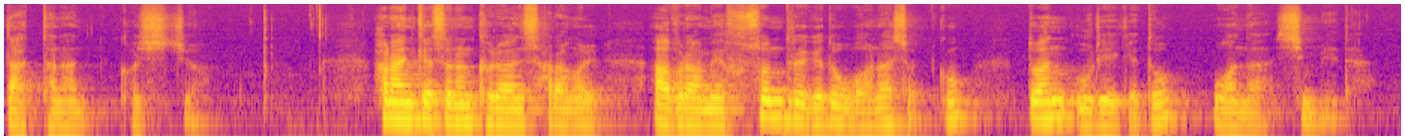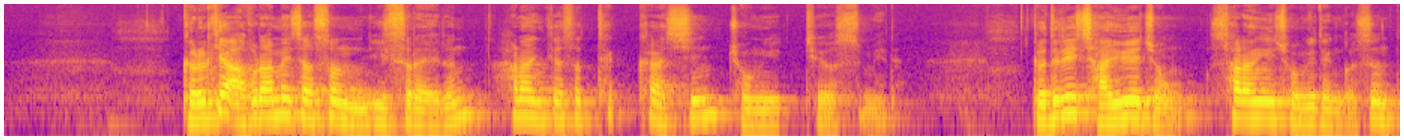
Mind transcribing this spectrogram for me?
나타난 것이죠. 하나님께서는 그러한 사랑을 아브라함의 후손들에게도 원하셨고 또한 우리에게도 원하십니다. 그렇게 아브라함의 자손 이스라엘은 하나님께서 택하신 종이 되었습니다. 그들이 자유의 종, 사랑의 종이 된 것은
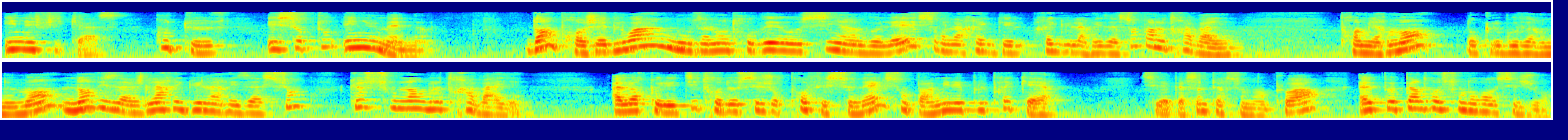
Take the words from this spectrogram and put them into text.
inefficace, coûteuse et surtout inhumaine. Dans le projet de loi, nous allons trouver aussi un volet sur la régularisation par le travail. Premièrement, donc le gouvernement n'envisage la régularisation que sous l'angle travail, alors que les titres de séjour professionnels sont parmi les plus précaires. Si la personne perd son emploi, elle peut perdre son droit au séjour.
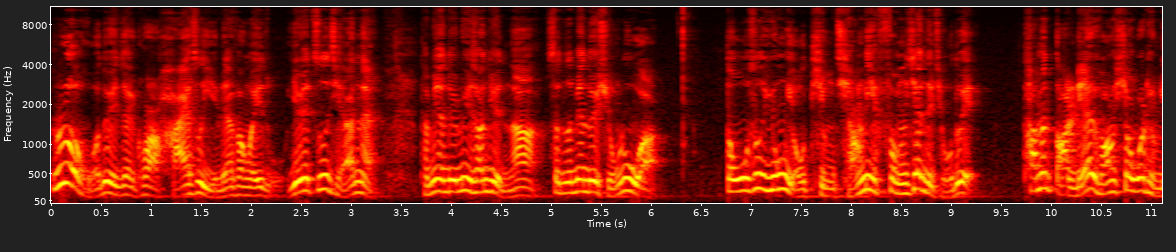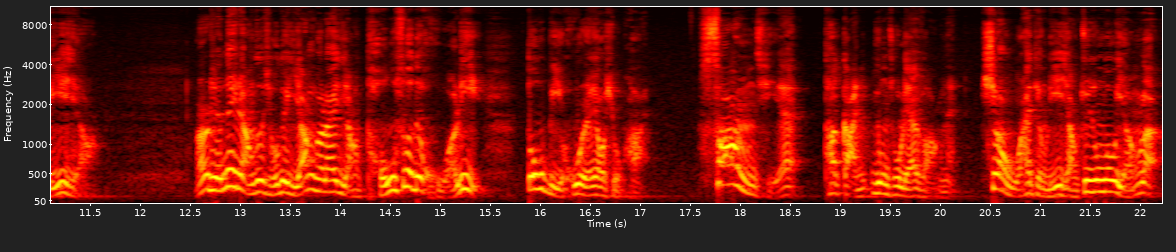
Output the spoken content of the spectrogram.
热火队这块还是以联防为主，因为之前呢，他面对绿衫军呐，甚至面对雄鹿啊。都是拥有挺强力锋线的球队，他们打联防效果挺理想，而且那两支球队严格来讲投射的火力都比湖人要凶悍，尚且他敢用出联防呢，效果还挺理想，最终都赢了。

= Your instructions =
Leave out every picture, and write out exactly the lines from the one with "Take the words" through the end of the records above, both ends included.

= Task answer =
Take the words from this spectrogram and put them into text.
inefficace, coûteuse et surtout inhumaine. Dans le projet de loi, nous allons trouver aussi un volet sur la régularisation par le travail. Premièrement, donc le gouvernement n'envisage la régularisation que sous l'angle travail, alors que les titres de séjour professionnels sont parmi les plus précaires. Si la personne perd son emploi, elle peut perdre son droit au séjour.
Output the spoken content of the spectrogram.
热火队这块还是以联防为主，因为之前呢，他面对绿衫军呐，甚至面对雄鹿啊。都是拥有挺强力锋线的球队，他们打联防效果挺理想，而且那两支球队严格来讲投射的火力都比湖人要凶悍，尚且他敢用出联防呢，效果还挺理想，最终都赢了。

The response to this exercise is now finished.